What these measures are going to do is create more poverty, extreme poverty, which is going to create more vulnerable children.

You’ve laid a complaint with the Human Rights Commission about the reforms. What’s that about?

I laid a complaint with the Human Rights Commission that the reforms breached my human rights by taking away my medical and educational choices on the basis of my employment status. The Human Rights Commission upheld my complaint, so now we are off to court.

So you’re fighting through the legal avenue, but you’re also an advocate for other beneficiaries. What does that involve?

I’ve been doing consumer advocacy informally for about five years. That involves informing people of their entitlements and navigating the system to get those entitlements and to go through the formal complaint process. For example, this week a woman contacted me. She has two vulnerable children in her care because their mother was unable to care for them. Their mother committed suicide this week. The woman went into Winz to ask for financial support to take the children to the tangi and she was declined. She was in quite a state. She had to borrow the money to go to the tangi but she wants help to get paid back by Winz. I’ll help her do that.

Another example is with sickness benefits. If you have a sickness benefits, you have  complicated technical situations. I have a client who is in and out of psychiatric services. He is often committed for periods of time, when he is not in a mental state to keep up with his obligations to Winz. When he is committed his entitlements change and he is not in a state to deal with Winz, so his benefit is cut. He is often transient and can’t hold down a job. One of the requirements to get a benefit is to have an address. Because of his high needs coupled with his drug and alcohol problems and lack of support from the health system it is an impossibility to have a permanent address, so he gives whatever address of wherever he happens to be sleeping at the time. On a regular basis, Winz sends out a letter which he won’t receive so his benefit gets cut off. Then there are number of hoops to jump through to get a benefit reinstated.

This is hard to talk about because it is such a huge topic and has so many facets.

Welfare used to be delivered by the Department of Social Welfare, what the first Labour Prime Minister Michael Joseph Savage called “applied Christianity”. Now we have “Work and Income” for people who have neither work nor income. What do you think about this shift from welfare to punishment?

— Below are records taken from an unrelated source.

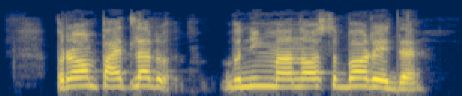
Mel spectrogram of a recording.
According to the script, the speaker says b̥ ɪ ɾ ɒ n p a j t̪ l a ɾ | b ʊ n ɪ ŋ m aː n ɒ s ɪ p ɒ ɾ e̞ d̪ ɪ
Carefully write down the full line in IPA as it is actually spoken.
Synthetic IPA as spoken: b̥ ɪ ɾ ɒ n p a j t̪ l a ɾ | b ʊ n ɪ ŋ m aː n ɒ s ɪ b ɒ ɾ e̞ d̪ ɪ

What I think they are trying to do now is to privatise welfare, to get church and social agencies to take responsibility for welfare, which would be another kind of “Christianity in action”. For example, Winz operates out of “Community Link” and offers a “wrap-around approach”; they’ve got these agencies like Anglican Family Care in their building and Winz is funding them to deliver compulsory budget advice. When the benefits were cut in the 1990s, social agencies spoke out but now they’ve got all these agencies that once held their autonomy and spoke up for poor people but now there’s this deafening silence because Winz has got all these agencies tied to them through funding contracts. ECE (early childhood education) providers are also being forced to dob in beneficiaries whose children are not in daycare; they don’t want to do it but the state is tying in these private agencies through funding contracts.

Finally, what would you like to do with Paula Bennett and Winz?

I think it is unfortunate that National is using Paula Bennett as the mouthpiece for these brutal reforms on the basis that she was once a solo mother. What a lot of people on benefits can’t stand isn’t so much the reforms as the hypocrisy of cutting the Training Incentive Allowance that allowed her to get her degree. She got a government loan to get her house and now she’s slashing all these things.

My vision is a Mana-led government that supports people in poverty to have a decent standard of living so they can participate in society and we shift the blame from beneficiaries to actually look at the inequality in our society.

We need to start supporting sole parents and valuing the work they do. Parenting is work and we need to view it that way.